We do the bulk of our school year from September 1st to June 15th, but we also don't mind doing a little school through the summer if we're trying to finish one or two subjects up.  With that being said, I do not plan out each week, each month, or each quarter or semester.  When I am choosing curriculum I plan enough for the entire year (and maybe even a little extra to take us into summer).  I don't stress myself or my student out by saying that we have to be to a certain page in a certain book by a specific day or month.  We work steadily through our curriculum until it's all complete, and that sometimes takes us into the summer, and sometimes doesn't.  I do plan the order of our science subjects and approximately how many weeks we are going to be on one subject, but that's flexible.  If I had planned on doing the Human Body for 5 weeks and we took longer because we were having fun with it, then it's not a big deal.

I hope this look into how I make our flexible homeschool schedule has helped someone.  It's cheap and easy to make your own.  You need paper, a ruler, a pencil, and some highlighters.  I like to highlight our schedule in different colors as you may have noticed.  The pink highlights are subjects that take my full attention and sometimes planning.  Things like math and English are more intensive and got highlighted pink because it's not something she can do on her own and takes longer to complete.  The things I highlighted blue are work she does independently.  I'm there if she needs help, but she does those things on her own most of the time without an issue.  When she's doing independent work is when I have time for housework or work online.  Yellow highlights are subjects that I teach her or do with her, but they go quickly and are not as intensive.

Let us know in the comments or on our Facebook page how you do your schedule or if you even use one at all.



Get out your curriculum.  Let's use math as an example.  Horizon Math has 160 lessons (that number includes tests).  Most states have a 180 day school year (36 five day weeks).  If you want to get done with all 160 lessons in 36 weeks, you need to do 4 and a half math lessons per week (or do 4 one week and 5 the next alternating through the year.  Or do 5 lessons per week and finish 20 days early).  You find that out by dividing the number of lessons (160) by the number of weeks you intend on schooling (36).  160/36= 4.4 lessons per week.  Do this for each curriculum to see how many days per week you should do your curriculum.
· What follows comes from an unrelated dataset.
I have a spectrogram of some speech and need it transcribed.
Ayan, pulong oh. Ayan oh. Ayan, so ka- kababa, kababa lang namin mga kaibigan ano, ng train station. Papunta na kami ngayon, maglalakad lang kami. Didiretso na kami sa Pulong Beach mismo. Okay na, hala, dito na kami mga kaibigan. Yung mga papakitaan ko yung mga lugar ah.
When you're trying to figure out how much time each day it takes to complete a given curriculum, take into account the time you will be teaching, and the time your student will be completing activities or doing worksheets.  Back to the Horizon Math example, there are 2 workbook pages per lesson.  For us it takes about 1 hour to complete math on average.  On a good day it could be 30 minutes, on a difficult day an hour and a half.


  1. Really great suggestions! I like the idea of using the highlighting so you can see easily what needs your attention. I'm going to use that tip! :)
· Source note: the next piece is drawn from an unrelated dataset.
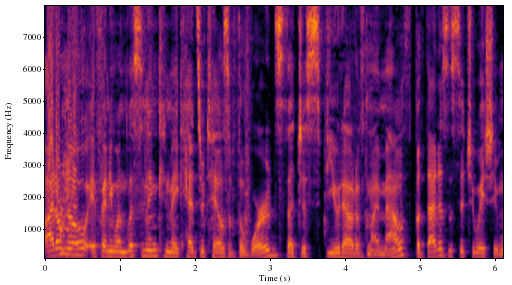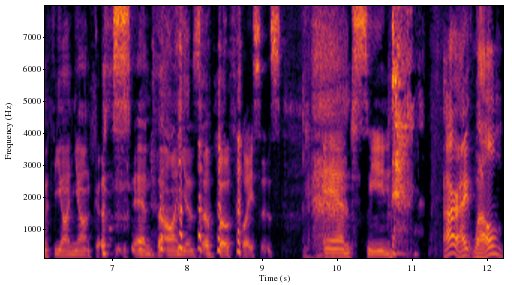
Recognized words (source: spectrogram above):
I don't know if anyone listening can make heads or tails of the words that just spewed out of my mouth, but that is the situation with the Anyankas and the Anyas of both places. And scene. All right. Well,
    1. Highlighters, sticky notes, and lists are my best friend. I would be lost without them!

  2. Just found your site thanks to a member of Cafemom. Look forward to reading more!

  3. I do keep a schedule for school but mine is also flexible. We dont keep things tight but very relaxing and if something comes up like a drs appt, we work around that or if we have too, (depending on how far the appt is) we even reschedule class time for another day.

  4. It's nice to know I'm not the only one who still likes to plan things out on paper. I like to use a weekly planner for our homeschool planning, but it's nice to see how a notebook with plain paper can work just as well!

    1. It really is handy because it's so small, so I can carry it with me and write things down. It was a journal I got on clearance for $4 or $5.